* [[/Exploit Method/Userspace execution|Userspace execution]]
 
* [[/Exploit Method/Userspace data usage|Userspace data usage]]
 
* [[/Exploit Method/Reused code chunks|Reused code chunks]]
 

Latest revision as of 05:20, 4 August 2017

Mission Statement

This project starts with the premise that kernel bugs have a very long lifetime, and that the kernel must be designed in ways to protect against these flaws. We must think of security beyond fixing bugs. As a community, we already find and fix individual bugs via static checkers (compiler flags, smatch, coccinelle, coverity) and dynamic checkers (kernel configs, trinity, KASan). Those efforts are important and on-going, but if we want to protect our billion Android phones, our cars, the International Space Station, and everything else running Linux, we must get proactive defensive technologies built into the upstream Linux kernel. We need the kernel to fail safely, instead of just running safely.

These kinds of protections have existed for years in the PaX and grsecurity patches, and in piles of academic papers. For various social, cultural, and technical reasons, they have not made their way into the upstream kernel, and this project seeks to change that. Our focus is on kernel self-protection, rather than kernel-supported userspace protections. The goal is to eliminate classes of bugs and eliminate methods of exploitation.

Principles

A short list of things to keep in mind when designing self-protection features:

  • Patience and an open mind will be needed. We're all trying to make Linux better, so let's stay focused on the results.
  • Upstream development is evolutionary, not revolutionary, which means it can sometimes take time for features to become fully realized.
  • Features will be more than finding bugs, and should be active at run-time to catch previously unknown flaws.
  • Features will not be developer-"opt-in". When a feature is enabled at build time, it should work for all code built into the kernel (which has the side-effect of also covering out-of-tree code, like in vendor forks).
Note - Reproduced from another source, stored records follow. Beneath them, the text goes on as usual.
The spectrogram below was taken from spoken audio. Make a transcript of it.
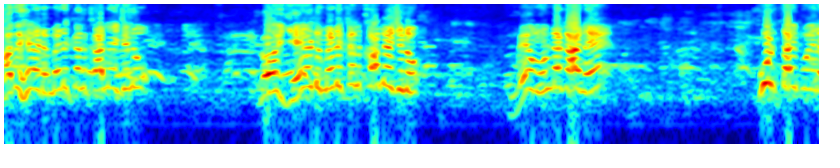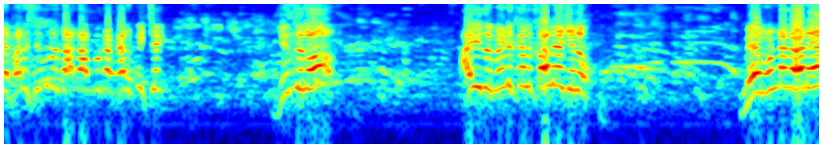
పదిహేడు మెడికల్ కాలేజీలు లో ఏడు మెడికల్ కాలేజీలు. మేము ఉండగానే పూర్తయిపోయిన పరిస్థితులు దాదాపుగా కనిపించాయి. ఇందులో ఐదు మెడికల్ కాలేజీలు. మేము ఉండగానే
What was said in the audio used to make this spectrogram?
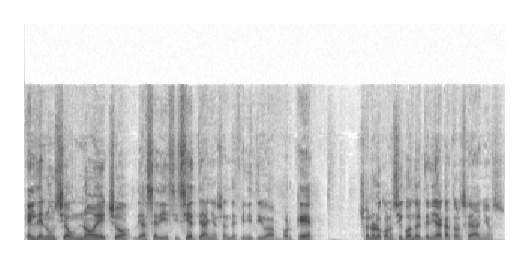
Él denuncia un no hecho de hace 17 años, en definitiva, porque yo no lo conocí cuando él tenía 14 años.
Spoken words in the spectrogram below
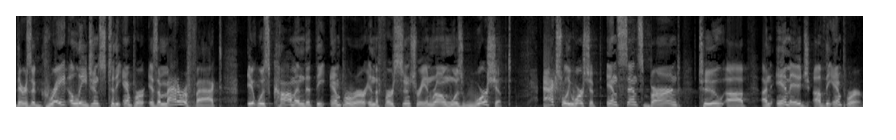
There's a great allegiance to the emperor. As a matter of fact, it was common that the emperor in the first century in Rome was worshiped, actually worshiped, incense burned to uh, an image of the emperor.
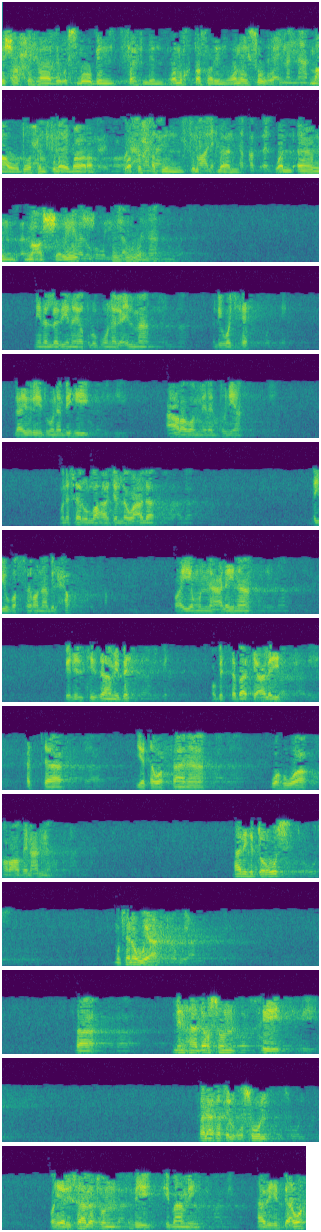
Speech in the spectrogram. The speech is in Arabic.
بشرحها بأسلوب سهل ومختصر وميسور مع وضوح في العبارة وصحة في الاستدلال والآن مع الشريط من الذين يطلبون العلم لوجهه لا يريدون به عرضا من الدنيا. ونسأل الله جل وعلا أن يبصرنا بالحق وأن يمن علينا بالالتزام به وبالثبات عليه حتى يتوفانا وهو راض عنا. هذه الدروس متنوعة. فمنها درس في ثلاثة الأصول وهي رسالة لإمام هذه الدعوة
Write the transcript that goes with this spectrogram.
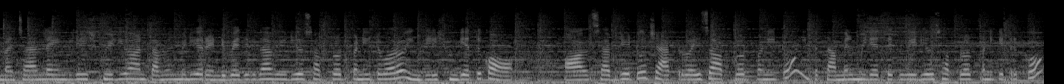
நம்ம சேனலில் English medium and Tamil medium ரெண்டு பேர்த்துக்கு தான் வீடியோஸ் அப்லோட் பண்ணிட்டு வரோம். இங்கிலீஷ் மீடியத்துக்கு ஆல் சப்ஜெக்ட்டும் சாப்டர் வைஸாக அப்லோட் பண்ணிட்டோம். இப்போ தமிழ் மீடியத்துக்கு வீடியோஸ் அப்லோட் பண்ணிக்கிட்டு இருக்கோம்.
Details

Specific details on the project:

Get Involved

Areas of Work Needed

Recommended Kernel Settings

Documentation

For kernel protections already in upstream (or under active development) that have specific documentation:

Self-Protection Guidelines

refcount_t

Kernel reference counter overflow protection